We had to steer amongst islands and huge rocks, rarely losing sight of the shore, though it now and then appeared only a mist that bordered the water's edge. The pilot assured me that the numerous harbours on the Norway coast were very safe, and the pilot-boats were always on the watch. The Swedish side is very dangerous, I am also informed; and the help of experience is not often at hand to enable strange vessels to steer clear of the rocks, which lurk below the water close to the shore.
There are no tides here, nor in the Cattegate, and, what appeared to me a consequence, no sandy beach. Perhaps this observation has been made before; but it did not occur to me till I saw the waves continually beating against the bare rocks, without ever receding to leave a sediment to harden.
The wind was fair, till we had to tack about in order to enter Laurvig, where we arrived towards three o'clock in the afternoon. It is a clean, pleasant town, with a considerable iron-work, which gives life to it.
As the Norwegians do not frequently see travellers, they are very curious to know their business, and who they are--so curious, that I was half tempted to adopt Dr. Franklin's plan, when travelling in America, where they are equally prying, which was to write on a paper, for public inspection, my name, from whence I came, where I was going, and what was my business. But if I were importuned by their curiosity, their friendly gestures gratified me. A woman coming alone interested them. And I know not whether my weariness gave me a look of peculiar delicacy, but they approached to assist me, and inquire after my wants, as if they were afraid to hurt, and wished to protect me. The sympathy I inspired, thus dropping down from the clouds in a strange land, affected me more than it would have done had not my spirits been harassed by various causes--by much thinking--musing almost to madness--and even by a sort of weak melancholy that hung about my heart at parting with my daughter for the first time.
You know that, as a female, I am particularly attached to her; I feel more than a mother's fondness and anxiety when I reflect on the dependent and oppressed state of her sex. I dread lest she should be forced to sacrifice her heart to her principles, or principles to her heart. With trembling hand I shall cultivate sensibility and cherish delicacy of sentiment, lest, whilst I lend fresh blushes to the rose, I sharpen the thorns that will wound the breast I would fain guard; I dread to unfold her mind, lest it should render her unfit for the world she is to inhabit. Hapless woman! what a fate is thine!
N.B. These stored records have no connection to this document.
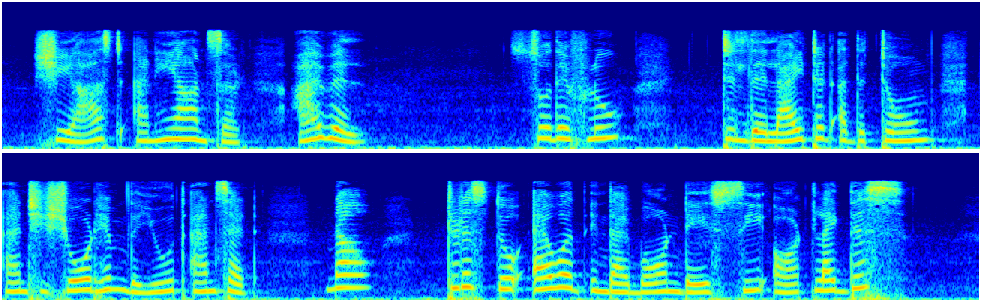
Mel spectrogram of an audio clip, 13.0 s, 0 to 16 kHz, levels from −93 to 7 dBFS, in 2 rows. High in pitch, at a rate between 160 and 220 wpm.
Yes: high, 230 Hz; average, 165 wpm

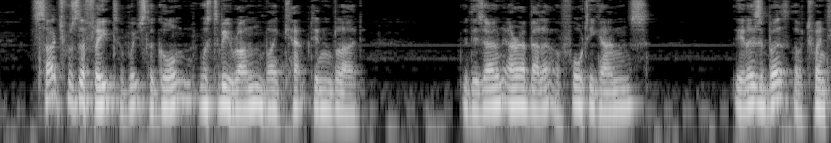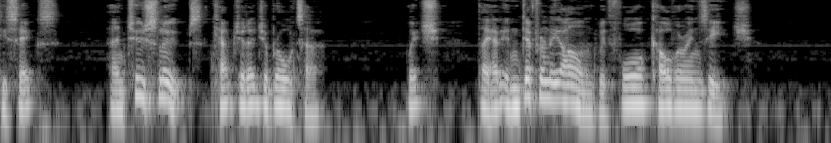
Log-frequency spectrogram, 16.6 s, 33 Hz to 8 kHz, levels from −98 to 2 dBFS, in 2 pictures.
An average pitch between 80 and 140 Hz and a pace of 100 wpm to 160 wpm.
Yes: low, 135 Hz; average, 150 wpm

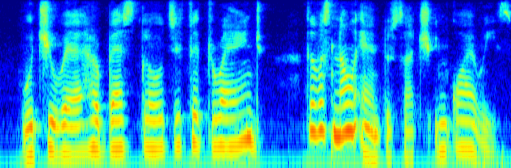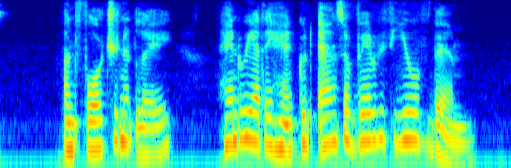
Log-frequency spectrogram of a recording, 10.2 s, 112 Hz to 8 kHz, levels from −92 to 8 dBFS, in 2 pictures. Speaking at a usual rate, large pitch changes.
No: average, 145 wpm; average, 4.7 semitones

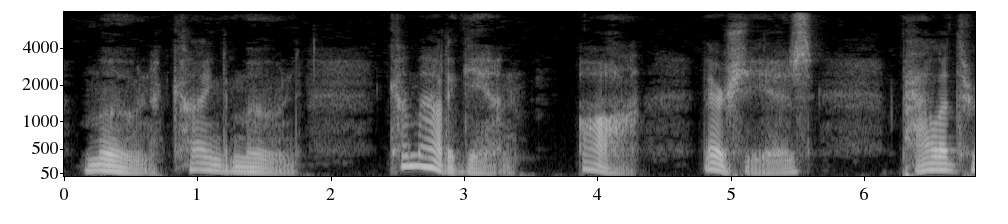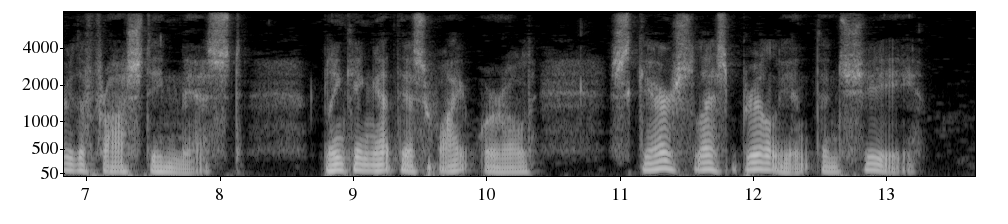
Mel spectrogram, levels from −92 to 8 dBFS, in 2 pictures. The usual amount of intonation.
No: wide, 6.0 semitones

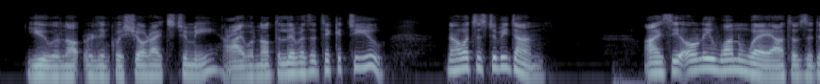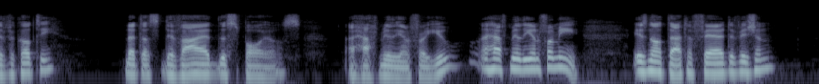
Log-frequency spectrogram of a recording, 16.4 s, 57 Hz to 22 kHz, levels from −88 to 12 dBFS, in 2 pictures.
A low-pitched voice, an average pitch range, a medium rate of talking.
No: low, 125 Hz; wide, 6.8 semitones; average, 190 wpm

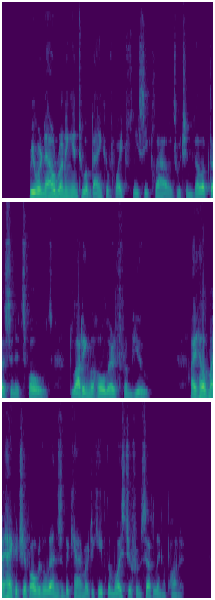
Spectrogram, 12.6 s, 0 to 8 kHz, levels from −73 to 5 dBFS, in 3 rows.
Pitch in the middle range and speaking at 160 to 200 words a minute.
No: low, 130 Hz; average, 195 wpm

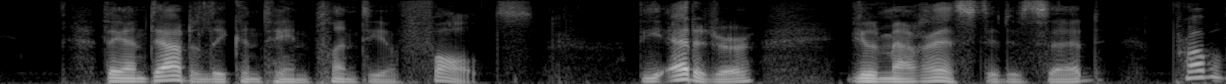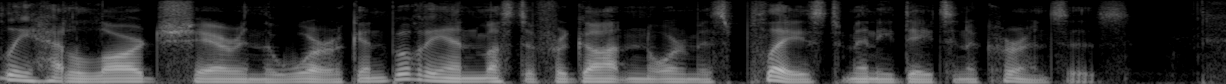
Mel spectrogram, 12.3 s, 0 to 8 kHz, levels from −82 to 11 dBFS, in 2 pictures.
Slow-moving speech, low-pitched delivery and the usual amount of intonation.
No: average, 150 wpm; very low, 95 Hz; average, 3.7 semitones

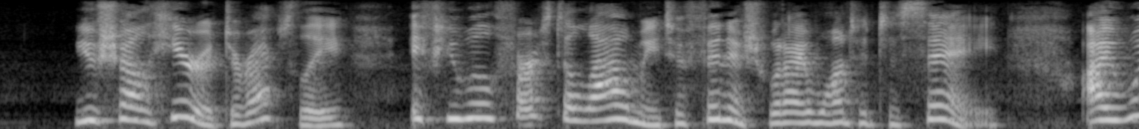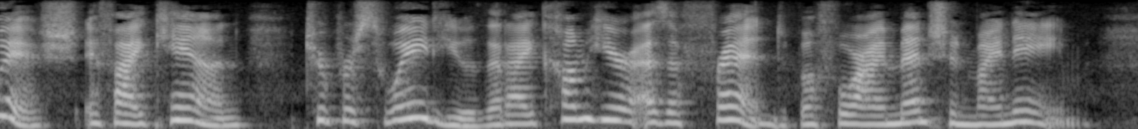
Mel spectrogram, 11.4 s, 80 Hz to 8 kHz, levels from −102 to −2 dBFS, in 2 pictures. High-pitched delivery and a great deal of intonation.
Yes: high, 230 Hz; wide, 6.8 semitones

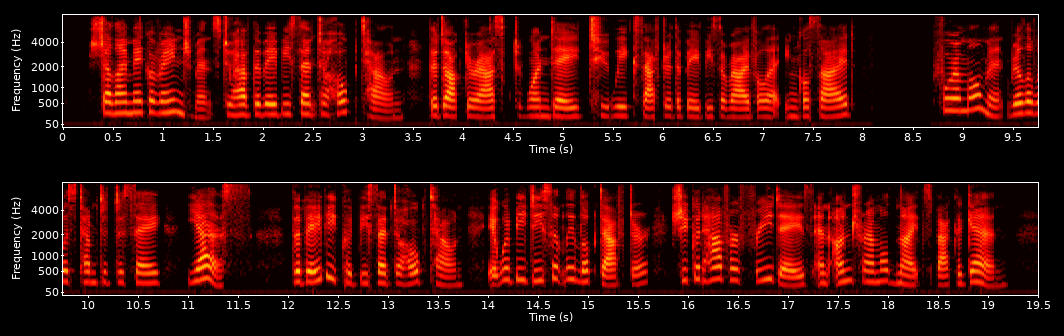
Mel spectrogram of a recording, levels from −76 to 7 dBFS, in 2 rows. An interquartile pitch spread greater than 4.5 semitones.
Yes: wide, 5.5 semitones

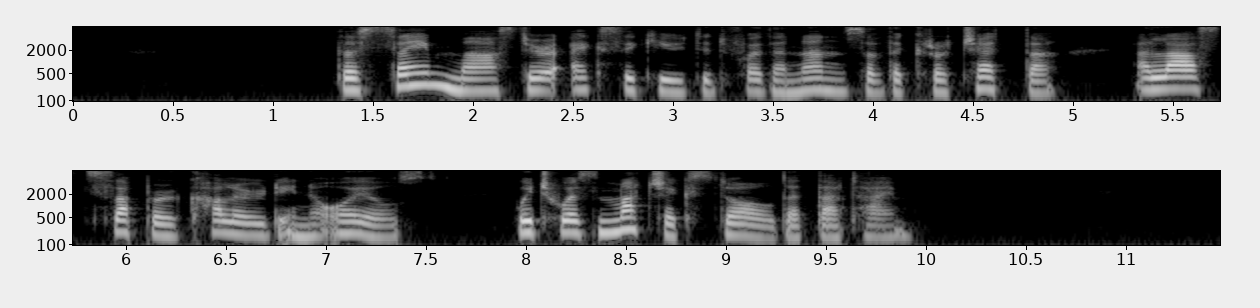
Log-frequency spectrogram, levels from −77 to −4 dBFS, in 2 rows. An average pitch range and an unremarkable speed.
No: average, 3.5 semitones; slow, 120 wpm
But whither am I wandering? I only meant to tell you that the impression the kindness of the simple people made visible on my countenance increased my sensibility to a painful degree. I wished to have had a room to myself, for their attention, and rather distressing observation, embarrassed me extremely. Yet, as they would bring me eggs, and make my coffee, I found I could not leave them without hurting their feelings of hospitality.
It is customary here for the host and hostess to welcome their guests as master and mistress of the house.
My clothes, in their turn, attracted the attention of the females, and I could not help thinking of the foolish vanity which makes many women so proud of the observation of strangers as to take wonder very gratuitously for admiration. This error they are very apt to fall into when, arrived in a foreign country, the populace stare at them as they pass. Yet the make of a cap or the singularity of a gown is often the cause of the flattering attention which afterwards supports a fantastic superstructure of self-conceit.